Spoofing has long been one of the biggest issues with email, and with the move to cloud services in the last few years it has become an ever hotter topic. Although a number of features designed to combat spoofing exist, many of which have been discussed on the blog, no perfect solution is available. To make matters even worse, configuring some of these features might require in-depth knowledge and prolonged involvement by the costumer. This in turn creates a situation where the expectations of small organizations, such as that everything should be configured by the cloud provider, are not met.

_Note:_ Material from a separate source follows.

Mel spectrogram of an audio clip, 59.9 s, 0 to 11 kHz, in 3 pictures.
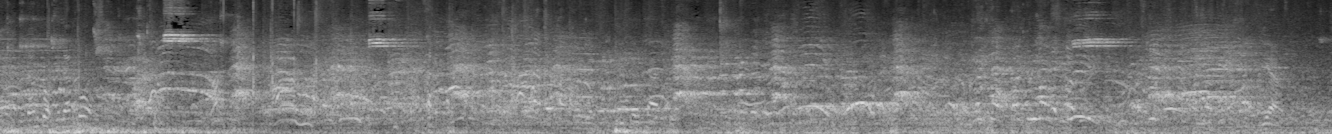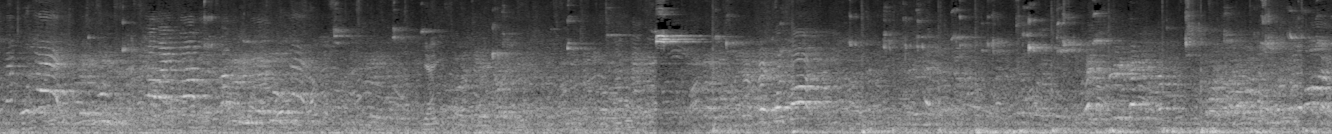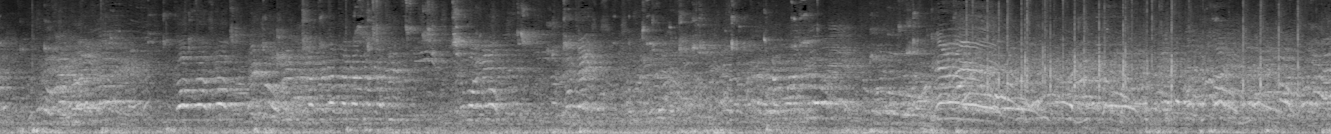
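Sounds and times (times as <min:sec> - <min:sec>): crowd chatter in gym: 0:00.0 - 0:59.9
basketball bouncing on court: 0:32.8 - 0:36.0, 0:37.4 - 0:38.4.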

A few weeks ago, I wrote a blog post here covering how to deploy Azure Active Directory Connect 1.1. Due to popular demand, today I'm going to circle back and review some of the advanced configurations of AAD Connect as well as some troubleshooting tips to cover you in case you run into a hitch with your AAD Connect deployment.
Customers that have the First Release option turned on within their tenants were treated to a welcome surprise this weekend. Additional Groups features!
The file repository section within my Groups has been upgraded with new SharePoint document library functionality. In reviewing the updates, I found there are four distinct features that add tremendous value to the Groups value proposition.
Preservation policies were introduced almost a year ago as part of the Compliance Center in Office 365 (which you might also know as the Protection center, or as Security & Compliance Center after the latest rebranding). In a nutshell, they allow you to preserve content across (almost) all Office 365 workloads. They also provide support for true immutability of the data, such that even the company administrators cannot override.
Spam is the bane of all messaging administrators, as well as a major pain for all email users. Using email means a consistent battle against spam, malware, and unwanted nonsense flooding your inbox. There are a number of different tools and tactics we, as administrators, can use to reduce the impact of these attacks and recently Microsoft has added another one to the toolboxes of Office 365 customers. In this blog post I'm going to explain what DKIM is, and how you can use it to help make the world a safer place for legitimate email messages.
Modern authentication has been around for a while now, and it’s great. It brought support for the latest and greatest in authentication and authorization protocols and made new scenarios available. It gave us simple, unified experience across devices and platforms and improvements to the Alternate Login ID feature. On top of all that, it enabled proper support for two-factor authentication for all clients and put an end to the Office 2013 RTM fiasco (bye-bye rich clients, rest in peace app passwords!).
Active Directory Synchronization for Office 365 and Azure has been a vital, but fairly straight forward, part of Office 365 migrations for almost 5 years now. DirSync was updated to Azure Active Directory Sync, and AAD Sync was updated to Azure Active Directory Connect. In this blog post, I’m going to cover everything you need to know about deploying the newest version of AAD Connect.
A little over two years ago, I wrote about an issue I encountered with a KEMP load balancer and how Microsoft performs hybrid mailbox moves. More specifically, the issue evolved around a seemingly different interpretation between KEMP and Microsoft regarding the implementation of the expect 100-continue header. As I noted then, the workaround was to configure the KEMP load balancer to ignore the 100-Continue rules as described in RFC 2616.
A while ago, my good friend Bhargav Shukla reached out to me informing me that KEMP had tracked and solved the problem I described back then. As it turns out, Microsoft had based their interpretation of the expect 100-Continue header on RFC 7231 which superseded RFC 2616. I believe KEMP based itself on the latter, ultimately leading to the issue I described. This illustrates that it’s not always easy to keep up with the fast pace in the tech industry…
Over the past few months, some significant improvements have been made around the external sharing functionality in Office 365. Some other very important features were introduced as well. The marketing teams at Microsoft, however, were more focused on getting the message for the new and improved OneDrive for Business (ODB) client out, so no big announcements or press focused on these sharing improvements. With that in mind, I decided to do a quick recap to put together an updated list of important improvements that everyone should at least know about.